I carefully walked up the steps to the lookout tower, my knees shaking so badly it made walking something of a challenge. I had this irrational fear that the railing would collapse, and I’d fall over the edge, plummeting to my death down the mountainside. Once I was up there I gripped the windowsill for dear life. I wanted a selfie with Rainier in the background to commemorate the moment, but I couldn’t let go of the windowsill, even to take the picture. If you look close enough you can see the fear in my eyes behind the elation.

Volcano Selfie

I wanted to take a million pictures, but my whole body was shaking, so I couldn’t hold my phone steady and only got a few decent shots. I sat down to have a smoke to calm my nerves. Back securely against the wall, and after some concentrated breathing exercises, I was able to relax and just revel in Rainier’s magnificence. I couldn’t take my eyes off her. The only sound I could hear was the wind, which seemed to be her peak itself, whispering. I was transfixed, entranced, in absolute awe. Take me to church!

I was busting out my snack when I noticed the water filter in the side pocket of my pack. Oh crap. I had left Lindsey at Lake George with torn up feet and absolutely no water. Commencing panic in 3, 2, 1. . .

Mount Rainier

I frantically gathered my things, bolted down the tower steps, and hit the trail. Unlike my cautious hike up, the fear was gone, and I was running. I had this image in my mind of Lindsey down at camp, crying, cursing my name, and dying of thirst. I felt like the worst friend ever. I ran the entire way down the switchbacks (receiving a “Damn, you go girl,” from a fellow hiker along the way), through the field of wildflowers, and up to our campsite. When I arrived, sweaty and breathless, Lindsey was doing yoga; calm and collected, zen AF, and, upon seeing me arrive, said, “Oh, heyyyy, you’re back!” Once I caught my breath and was able to speak, I apologized. She laughed at my panic, and we headed down to the lake to sit in the sun, and get her some water. She was fine. Thirsty, but fine.IMG_3806

The lake was calm, and apart from when a breeze went through, was like a smooth pane of emerald glass. It was hypnotizing.
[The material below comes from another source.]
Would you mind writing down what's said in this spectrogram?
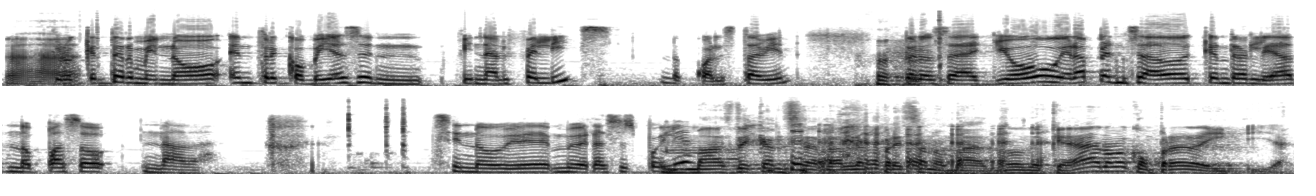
ajá. creo que terminó entre comillas en final feliz, lo cual está bien. Pero, o sea, yo hubiera pensado que en realidad no pasó nada. si no hubiera- me hubieras spoileado. Más de cancelar la empresa nomás, ¿no? De que, ah, no voy a comprar ahí y ya.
There was no one in sight so we smoked a crazy, kief covered joint, and watched from the shore as the sun danced on the water. The sparkling drew us in, and we lost a good hour just watching the sun’s reflection twinkle and dance. The high from the joint we’d smoked was incredible. Cerebral, uplifting, and completely relaxing. The perfect sativa-indica hybrid to facilitate a full submersion in our surroundings.IMG_3834

When the sun dipped below the mountain it was time to head back to camp. It was another cold night on the mountain, but the solitude had taken us over, and we were consumed by its tranquility. It was our last night in the wilderness and we wanted to savor every single second, so we loaded up on hand warmers, and enjoyed the night, staying up well past dark to admire the stars. Living in the city, it’s easy to forget just how spectacular the night sky is when you get away from all the lights and smog. We even saw a couple of meteors!
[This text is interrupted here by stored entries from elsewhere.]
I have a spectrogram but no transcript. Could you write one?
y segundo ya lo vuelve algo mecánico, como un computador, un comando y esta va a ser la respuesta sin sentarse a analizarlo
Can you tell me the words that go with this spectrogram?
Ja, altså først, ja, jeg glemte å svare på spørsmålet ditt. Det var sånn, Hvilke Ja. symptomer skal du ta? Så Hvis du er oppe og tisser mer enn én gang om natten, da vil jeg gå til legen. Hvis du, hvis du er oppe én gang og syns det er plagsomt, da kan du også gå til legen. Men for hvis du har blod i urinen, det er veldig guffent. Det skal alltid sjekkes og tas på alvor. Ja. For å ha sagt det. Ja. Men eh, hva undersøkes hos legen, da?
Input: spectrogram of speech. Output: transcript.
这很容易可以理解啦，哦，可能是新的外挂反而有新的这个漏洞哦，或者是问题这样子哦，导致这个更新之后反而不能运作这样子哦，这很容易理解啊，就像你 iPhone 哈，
This trip had brought Lindsey and I together on a level that, even as best friends, we hadn’t previously experienced. We’d gone through the trenches together, like comrades in arms, we’d had to rely on each other, to work together to achieve our goals. And we loved it. We knew, by the end of this adventure, that it was only the beginning of our Ladycations. And as we fell asleep on our last night in the backcountry, we dreamed of all the nights, in all the places, we’d venture to next. . .IMG_3632

Thanks for stopping by! I hope you’ll check out my other posts, and don’t forget to come back next week for LadycationSunday when the Washington Bestieversarycation continues in Seattle!

Don’t forget to follow Ladycations to stay up to date on upcoming trips, tips, and tales! Stay chill and keep hiking, my friends!

~Steph